■ Work instruction: Pictures stay out. Everything else in the entries is copied exactly.

##########

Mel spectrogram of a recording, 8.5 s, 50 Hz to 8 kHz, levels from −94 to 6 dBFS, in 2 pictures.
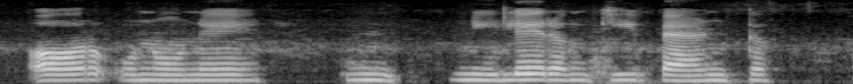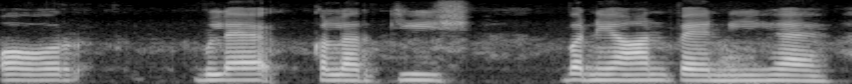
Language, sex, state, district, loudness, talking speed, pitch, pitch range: Hindi, female, Uttar Pradesh, Shamli, -18 LUFS, 90 wpm, 200 Hz, 190-205 Hz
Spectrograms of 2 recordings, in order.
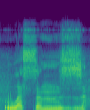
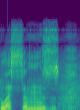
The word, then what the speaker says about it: lessons: So when you say it, free English lessons. It's actually a Z sound at the end. Free English lessons.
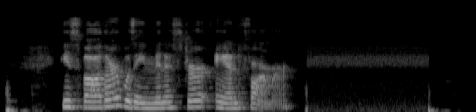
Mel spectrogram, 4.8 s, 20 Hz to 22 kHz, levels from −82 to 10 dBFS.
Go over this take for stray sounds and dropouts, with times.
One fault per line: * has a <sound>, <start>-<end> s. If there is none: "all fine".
all fine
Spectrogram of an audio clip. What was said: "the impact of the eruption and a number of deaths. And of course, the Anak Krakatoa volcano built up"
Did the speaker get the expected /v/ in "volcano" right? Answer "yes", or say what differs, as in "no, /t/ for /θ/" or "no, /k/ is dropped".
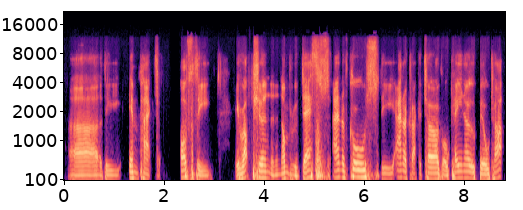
yes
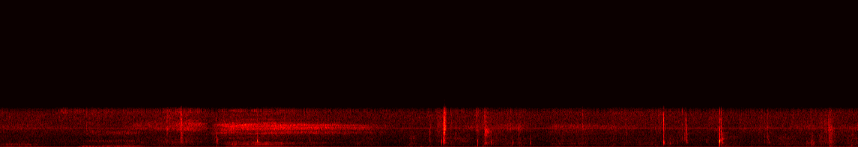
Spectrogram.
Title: snoring girls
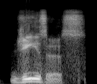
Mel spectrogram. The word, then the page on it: Jesus: British English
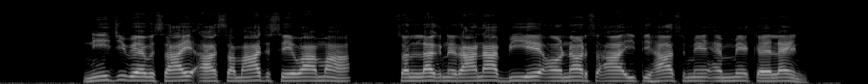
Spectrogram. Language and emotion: Maithili, neutral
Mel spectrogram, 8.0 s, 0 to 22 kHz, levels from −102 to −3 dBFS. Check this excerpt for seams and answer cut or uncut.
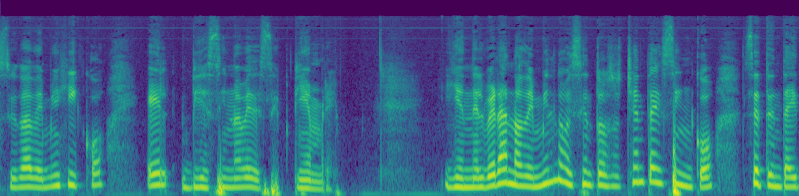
uncut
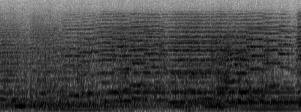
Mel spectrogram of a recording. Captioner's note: hoofbeats approach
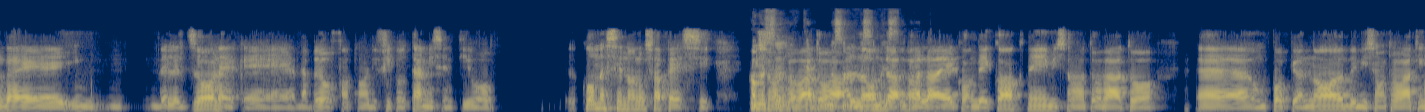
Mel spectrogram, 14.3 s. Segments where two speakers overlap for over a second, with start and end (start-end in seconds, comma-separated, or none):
7.5-9.4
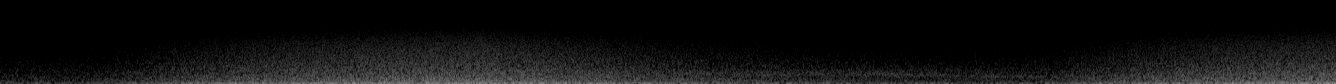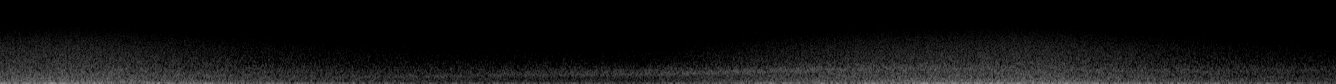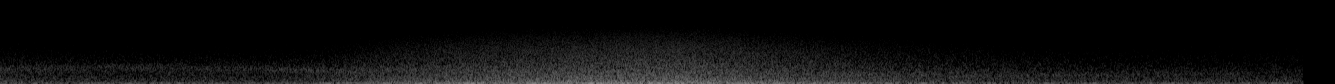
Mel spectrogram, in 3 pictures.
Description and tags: Ocean Waves
A sample that sounds like waves crashing on a beach. I created this using FabFilter Twin 2 after a session exploring the different XLFO's and filters of this amazing Synth.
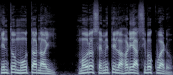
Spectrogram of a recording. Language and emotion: Odia, neutral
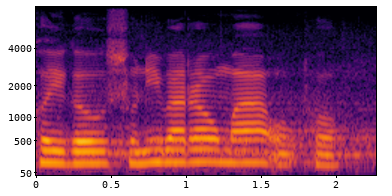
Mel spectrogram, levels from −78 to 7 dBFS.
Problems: constant background noise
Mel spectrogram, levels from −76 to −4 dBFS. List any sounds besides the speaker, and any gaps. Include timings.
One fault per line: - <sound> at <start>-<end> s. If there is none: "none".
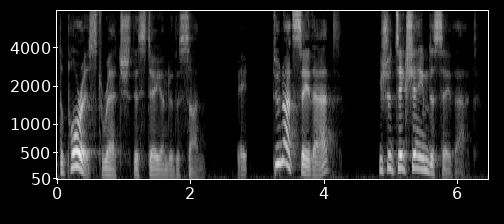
- laugh at 2.7-2.9 s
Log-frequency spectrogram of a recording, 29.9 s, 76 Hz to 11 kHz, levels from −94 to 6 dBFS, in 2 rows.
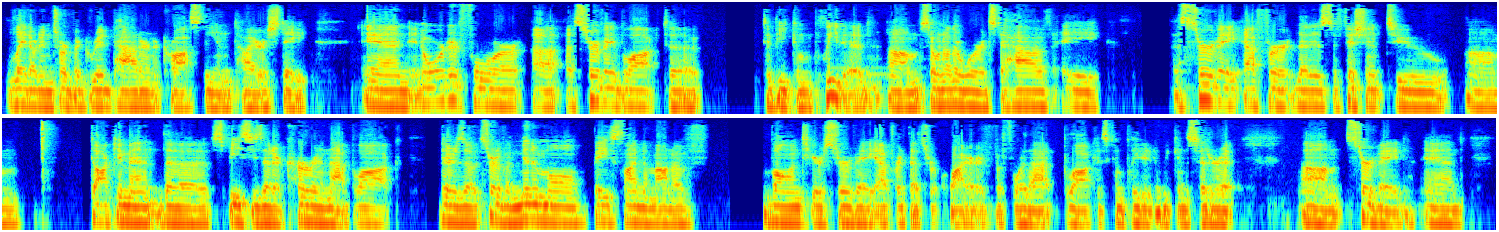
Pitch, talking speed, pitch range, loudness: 100 Hz, 150 wpm, 95-110 Hz, -18 LUFS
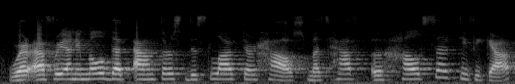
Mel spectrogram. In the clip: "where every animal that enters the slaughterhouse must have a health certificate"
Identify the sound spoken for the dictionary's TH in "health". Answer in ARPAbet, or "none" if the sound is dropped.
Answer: S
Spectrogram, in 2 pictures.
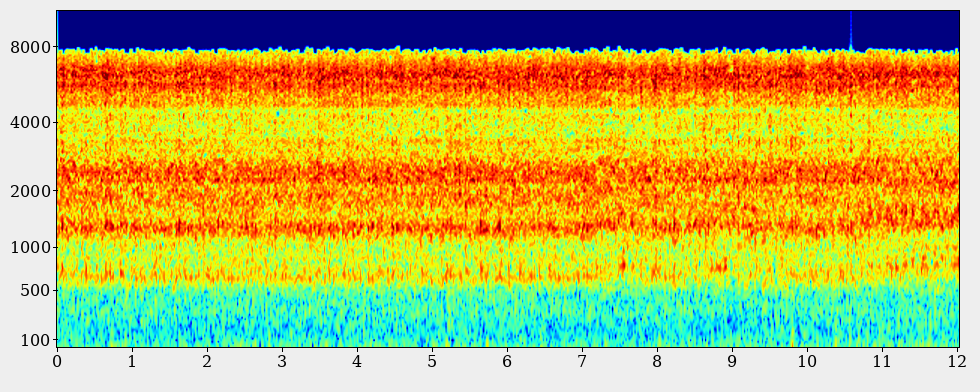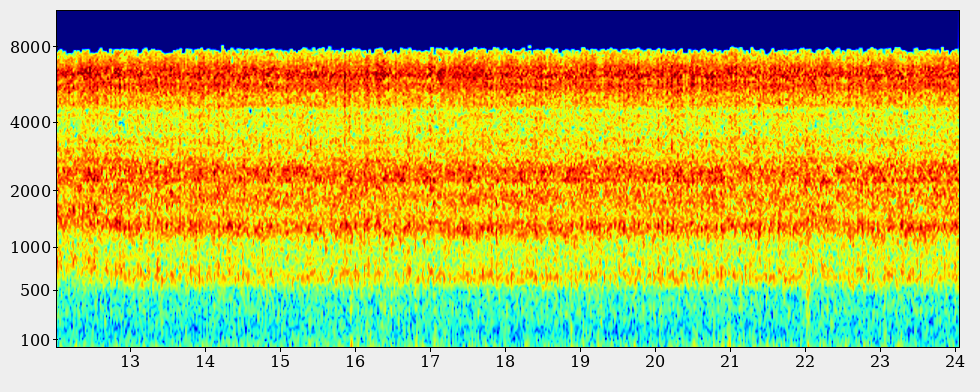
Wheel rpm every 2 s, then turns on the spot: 160, 160, 160, 160, 160, 160, 160, 160, 160, 160, 160, 170.
none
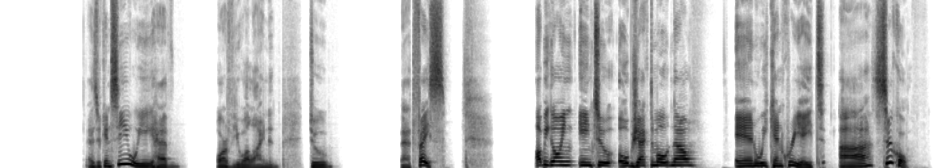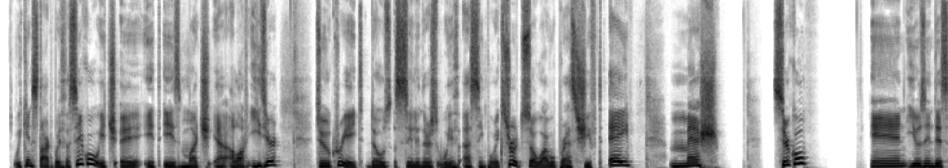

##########

■ Expected output:
Mel spectrogram of a recording, 8.5 s, 50 Hz to 8 kHz, levels from −94 to 6 dBFS, in 2 pictures.
Language, sex, state, district, loudness, talking speed, pitch, pitch range: Hindi, female, Uttar Pradesh, Shamli, -18 LUFS, 90 wpm, 200 Hz, 190-205 Hz
Spectrograms of 2 recordings, in order.
The word, then what the speaker says about it: lessons: So when you say it, free English lessons. It's actually a Z sound at the end. Free English lessons.
Mel spectrogram, 4.8 s, 20 Hz to 22 kHz, levels from −82 to 10 dBFS.
Go over this take for stray sounds and dropouts, with times.
One fault per line: * has a <sound>, <start>-<end> s. If there is none: "all fine".
all fine
Spectrogram of an audio clip. What was said: "the impact of the eruption and a number of deaths. And of course, the Anak Krakatoa volcano built up"
Did the speaker get the expected /v/ in "volcano" right? Answer "yes", or say what differs, as in "no, /t/ for /θ/" or "no, /k/ is dropped".
yes
Spectrogram.
Title: snoring girls
Mel spectrogram. The word, then the page on it: Jesus: British English
Spectrogram. Language and emotion: Maithili, neutral
Mel spectrogram, 8.0 s, 0 to 22 kHz, levels from −102 to −3 dBFS. Check this excerpt for seams and answer cut or uncut.
uncut
Mel spectrogram of a recording. Captioner's note: hoofbeats approach
Mel spectrogram, 14.3 s. Segments where two speakers overlap for over a second, with start and end (start-end in seconds, comma-separated, or none):
7.5-9.4
Mel spectrogram, in 3 pictures.
Description and tags: Ocean Waves
A sample that sounds like waves crashing on a beach. I created this using FabFilter Twin 2 after a session exploring the different XLFO's and filters of this amazing Synth.
Spectrogram of a recording. Language and emotion: Odia, neutral
Mel spectrogram, levels from −78 to 7 dBFS.
Problems: constant background noise
Mel spectrogram, levels from −76 to −4 dBFS. List any sounds besides the speaker, and any gaps. Include timings.
One fault per line: - <sound> at <start>-<end> s. If there is none: "none".
- laugh at 2.7-2.9 s
Log-frequency spectrogram of a recording, 29.9 s, 76 Hz to 11 kHz, levels from −94 to 6 dBFS, in 2 rows.
Pitch, talking speed, pitch range, loudness: 100 Hz, 150 wpm, 95-110 Hz, -18 LUFS
Mel spectrogram. In the clip: "where every animal that enters the slaughterhouse must have a health certificate"
Identify the sound spoken for the dictionary's TH in "health". Answer in ARPAbet, or "none" if the sound is dropped.
Answer: S
Spectrogram, in 2 pictures.
Wheel rpm every 2 s, then turns on the spot: 160, 160, 160, 160, 160, 160, 160, 160, 160, 160, 160, 170.
none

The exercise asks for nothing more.